The broad-market index soared to a record high just under 4,240 and the Nasdaq Composite surpassed 14,000 for the first time since early May. The Dow Jones Industrial Average gained ground after a string of three consecutive losses.
Stock indexes had been mixed early Thursday after the Labor Department said consumer prices in May rose 0.6%, a higher rate than expectations of 0.5%. Headline inflation jumped to 5% year over year, outstripping expectations of 4.6% from an Econoday survey of economists.
Separately, government data showed claims by Americans seeking unemployment benefits reached their lowest since the start of the coronavirus outbreak. New claims last week clocked in at 376,000.
Here’s where US indexes stood at 4 p.m. on Thursday:
- S&P 500: 4,239.33, up 0.47%
- Dow Jones Industrial Average: 34,465.77, up 0.05% (18.63 points)
- Nasdaq Composite: 14,020.33, up 0.78%
Federal Reserve officials have signaled to market participants that they see inflationary pressures as transitory and that the central bank is unlikely to raise ultra-low interest rates before 2023.
“It is perhaps testament to how effective the Fed’s adjustment in communication has been recently since today’s [inflation] reading would likely have caused a very different reaction if it had come before the gentle shift in tone that has reassured investors about the responsiveness of Fed policy,” said Chris Beauchamp, chief market analyst at IG, in a note.

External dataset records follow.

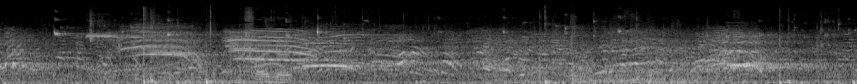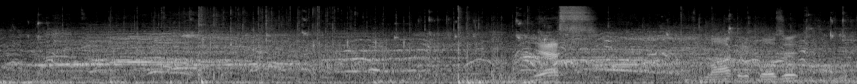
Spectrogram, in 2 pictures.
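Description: Shoes squeak sharply on a hard court floor.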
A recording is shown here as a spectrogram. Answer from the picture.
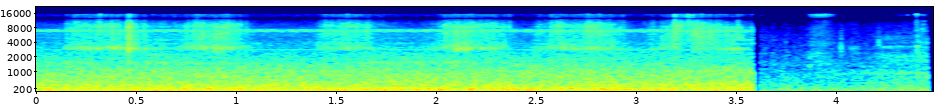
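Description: Toy hula hoop spinning around a child's waist, rattling in a pulse a little under once a second, over a low steady rumble. It cuts off suddenly near the end.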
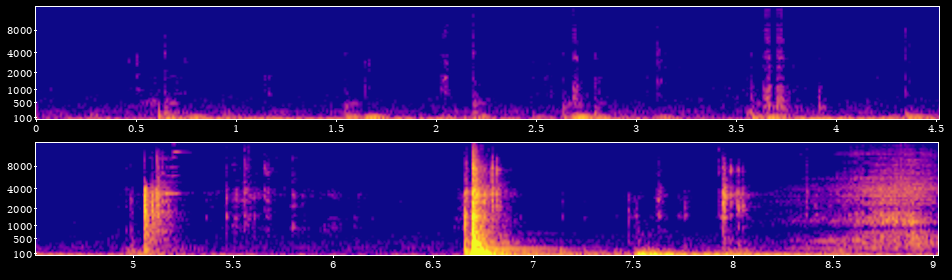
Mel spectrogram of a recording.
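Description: Hard plastic RC truck parts being handled and fitted together by hand: scattered light clicks and knocks, with a louder knock about two-thirds of the way in and a brief scraping noise near the end.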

Around the markets, GameStop lost nearly 30% during the session after the video game retailer said it may sell up to 5 million shares and that the Securities and Exchange Commission has requested information as part of its investigation into the trading of its shares.
Gold rose 0.4% to $1,895.38 per ounce. Long-dated US Treasury yields turned lower, with the 10-year yield down at 1.465% to its lowest since early March.
Oil prices rose, with West Texas Intermediate crude up by 0.5% at $70.28 per barrel. Brent crude, oil’s international benchmark, was up 0.3%, at $72.42 per barrel.
Bitcoin climbed 4% to $38,000 before paring gains to trade around $36,665.80.